Working with economic think tank Policy Research Institute of Market Economy (PRIME), CIPE Pakistan initiated a project to monitor key economic promises made by the current government in its pre-election manifesto.
Through a consultative process, PRIME developed a scorecard to gauge the progress made by the government in the areas of economic revival, energy security, and social protection, focusing on 26 of the goals mentioned in the winning Pakistan Muslim League’s pre-election manifesto. Scores are based on a possible 10 points in each category, with the most thorough implementation earning the most points.
The first Scorecard report released on January 27 shows that the average score for the economic revival is 3.17 out of 10, energy security scored 4.16, and social protection scored 6. This report covered the period between June 2013-December 2013.
If knowledge is power, then ensuring access to information is a vital step in empowering civil society to participate in the policy making process. Creating an environment where information, both political and economic, is widely available is also the key to fostering a citizenry that will hold elected officials and economic agents accountable to the public.
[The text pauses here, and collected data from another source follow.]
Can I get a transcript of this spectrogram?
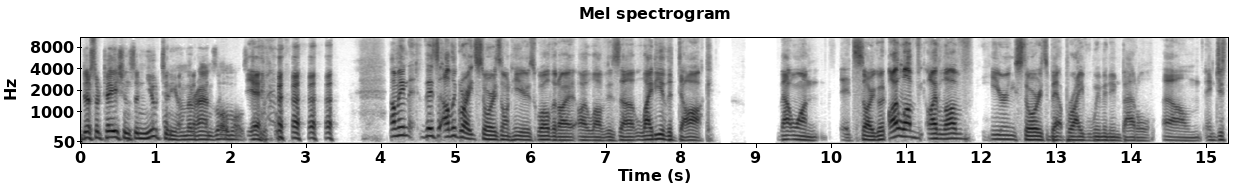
dissertations and mutiny on their hands almost. Yeah. I mean, there's other great stories on here as well that I, I love. Is uh, Lady of the Dark. That one, it's so good. I love I love hearing stories about brave women in battle, um, and just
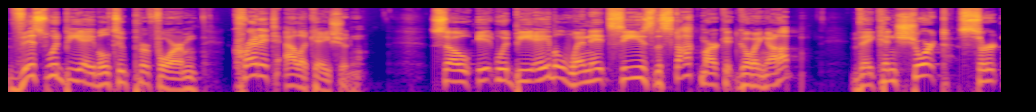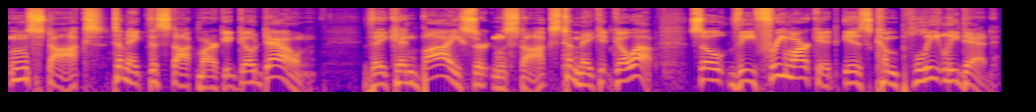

Without mechanisms that allow for the diffusion of information, individuals cannot effectively participate in democratic processes or be successful actors in any market economy.
A new toolkit from CIPE discusses important elements surrounding access to information and provides a number of examples of how partners have worked to build institutions that allow for greater sharing of knowledge. In addition, the publication identifies core objectives in the field of access to information in an effort to guide the design of information programs. Covering topics such as legal structures like freedom of information laws and alternative sources of information, the toolkit seeks to share key practices and lessons to improve the performance of such programs.
Download the toolkit here.
Frank Stroker is Research Assistant at CIPE.
As the world celebrates World Press Freedom Day, it is important to remember that access to information and free and unbiased reporting are vital elements for developing a democracy. According to the 2013 Press Freedom Index published by Reporters Without Borders, Syria is ranked 176th out of 179 countries. Since the beginning of the uprising in March 2011, Syrian authorities have restricted coverage of the unrest and continue to misreport the civil war on state-run TV stations.
My colleague Stephen Rosenlund wrote in his blog post A Bright Light on Syria’s Horizon about CIPE’s work with the Syrian Economic Forum (SEF), a think tank dedicated to building a free, pluralistic, and independent Syrian homeland that rests on a strong economy and ensures a life of freedom and dignity for all citizens. Despite the ongoing civil war and inability to establish a home office inside Syria, SEF has established a robust online presence through its website and social media pages allowing for the exchange of ideas and knowledge.